Items listed in a dataset
Segment Open

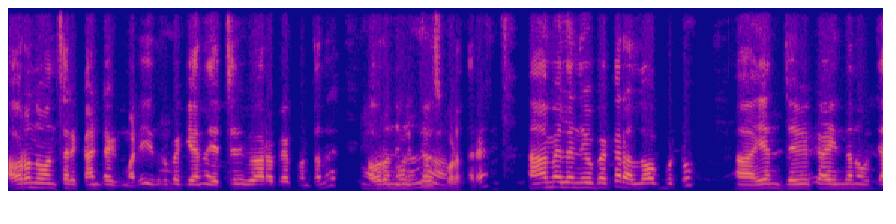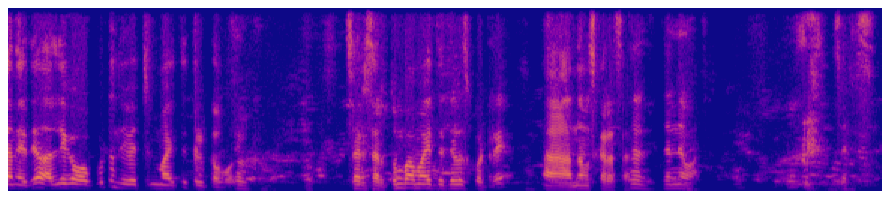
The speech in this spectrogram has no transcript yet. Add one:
ಅವರನ್ನು ಒಂದ್ಸರಿ ಕಾಂಟ್ಯಾಕ್ಟ್ ಮಾಡಿ ಇದ್ರ ಬಗ್ಗೆ ಏನೋ ಹೆಚ್ಚಿನ ವಿವರ ಬೇಕು ಅಂತಂದ್ರೆ ಅವರು ನಿಮ್ಗೆ ತಿಳಿಸ್ಕೊಡ್ತಾರೆ. ಆಮೇಲೆ ನೀವು ಬೇಕಾದ್ರೆ ಅಲ್ಲಿ ಹೋಗ್ಬಿಟ್ಟು ಆ, ಏನ್ ಜೈವಿಕ ಇಂಧನ ಉದ್ಯಾನ ಇದೆ ಅಲ್ಲಿಗೆ ಹೋಗ್ಬಿಟ್ಟು ನೀವು ಹೆಚ್ಚಿನ ಮಾಹಿತಿ ತಿಳ್ಕೊಬಹುದು ಸರಿ ಸರ್ ತುಂಬಾ ಮಾಹಿತಿ ತಿಳಿಸ್ಕೊಟ್ರಿ. ಆ, ನಮಸ್ಕಾರ ಸರ್ ಧನ್ಯವಾದ. ಸರಿ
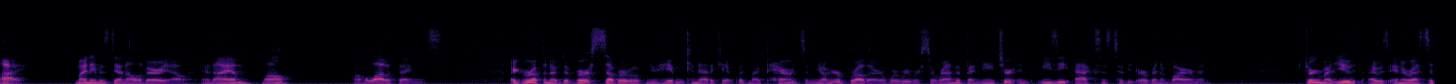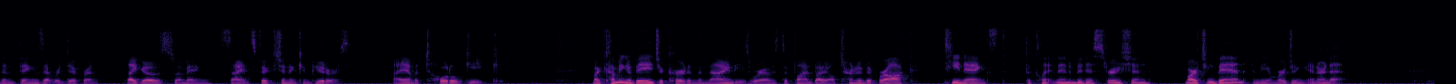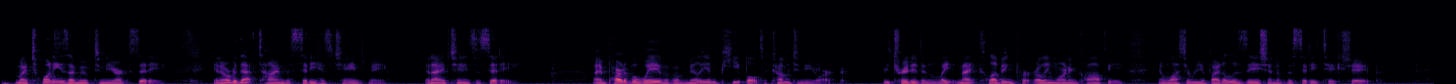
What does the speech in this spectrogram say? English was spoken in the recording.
Hi, my name is Dan Oliverio, and I am, well, I'm a lot of things. I grew up in a diverse suburb of New Haven, Connecticut with my parents and younger brother, where we were surrounded by nature and easy access to the urban environment. During my youth, I was interested in things that were different Legos, swimming, science fiction, and computers. I am a total geek. My coming of age occurred in the 90s, where I was defined by alternative rock, teen angst, the Clinton administration, marching band, and the emerging internet. In my 20s, I moved to New York City, and over that time, the city has changed me, and I have changed the city. I am part of a wave of a million people to come to New York. We traded in late night clubbing for early morning coffee and watched a revitalization of the city take shape.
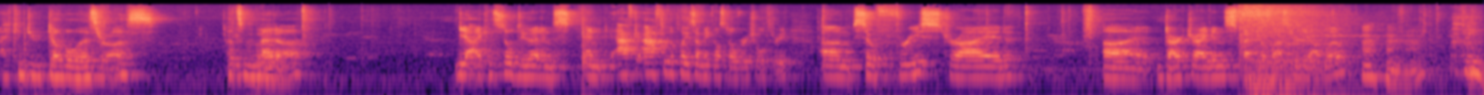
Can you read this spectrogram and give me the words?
I can do double Ezra's. That's Cool. meta. Yeah, I can still do that, and and after after the plays I make, I'll still ritual three. Um, so free stride, uh, Dark Dragon, Spectral Blaster, Diablo. Mm-hmm.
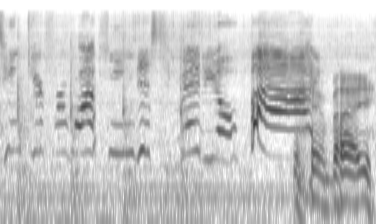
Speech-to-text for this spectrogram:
Thank you for watching this video. Bye! Bye.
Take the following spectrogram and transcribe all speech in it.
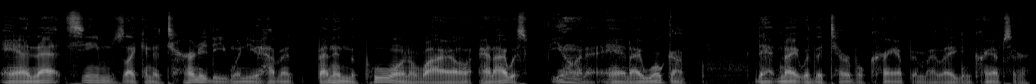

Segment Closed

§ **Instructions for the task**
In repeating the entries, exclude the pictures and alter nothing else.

§ **Response to the exercise**
The speech in this spectrogram has no transcript yet. Add one:
ಅವರನ್ನು ಒಂದ್ಸರಿ ಕಾಂಟ್ಯಾಕ್ಟ್ ಮಾಡಿ ಇದ್ರ ಬಗ್ಗೆ ಏನೋ ಹೆಚ್ಚಿನ ವಿವರ ಬೇಕು ಅಂತಂದ್ರೆ ಅವರು ನಿಮ್ಗೆ ತಿಳಿಸ್ಕೊಡ್ತಾರೆ. ಆಮೇಲೆ ನೀವು ಬೇಕಾದ್ರೆ ಅಲ್ಲಿ ಹೋಗ್ಬಿಟ್ಟು ಆ, ಏನ್ ಜೈವಿಕ ಇಂಧನ ಉದ್ಯಾನ ಇದೆ ಅಲ್ಲಿಗೆ ಹೋಗ್ಬಿಟ್ಟು ನೀವು ಹೆಚ್ಚಿನ ಮಾಹಿತಿ ತಿಳ್ಕೊಬಹುದು ಸರಿ ಸರ್ ತುಂಬಾ ಮಾಹಿತಿ ತಿಳಿಸ್ಕೊಟ್ರಿ. ಆ, ನಮಸ್ಕಾರ ಸರ್ ಧನ್ಯವಾದ. ಸರಿ
What does the speech in this spectrogram say? English was spoken in the recording.
Hi, my name is Dan Oliverio, and I am, well, I'm a lot of things. I grew up in a diverse suburb of New Haven, Connecticut with my parents and younger brother, where we were surrounded by nature and easy access to the urban environment. During my youth, I was interested in things that were different Legos, swimming, science fiction, and computers. I am a total geek. My coming of age occurred in the 90s, where I was defined by alternative rock, teen angst, the Clinton administration, marching band, and the emerging internet. In my 20s, I moved to New York City, and over that time, the city has changed me, and I have changed the city. I am part of a wave of a million people to come to New York. We traded in late night clubbing for early morning coffee and watched a revitalization of the city take shape.
Can you read this spectrogram and give me the words?
I can do double Ezra's. That's Cool. meta. Yeah, I can still do that, and and after after the plays I make, I'll still ritual three. Um, so free stride, uh, Dark Dragon, Spectral Blaster, Diablo. Mm-hmm.
Speech-to-text for this spectrogram:
Thank you for watching this video. Bye! Bye.
Take the following spectrogram and transcribe all speech in it.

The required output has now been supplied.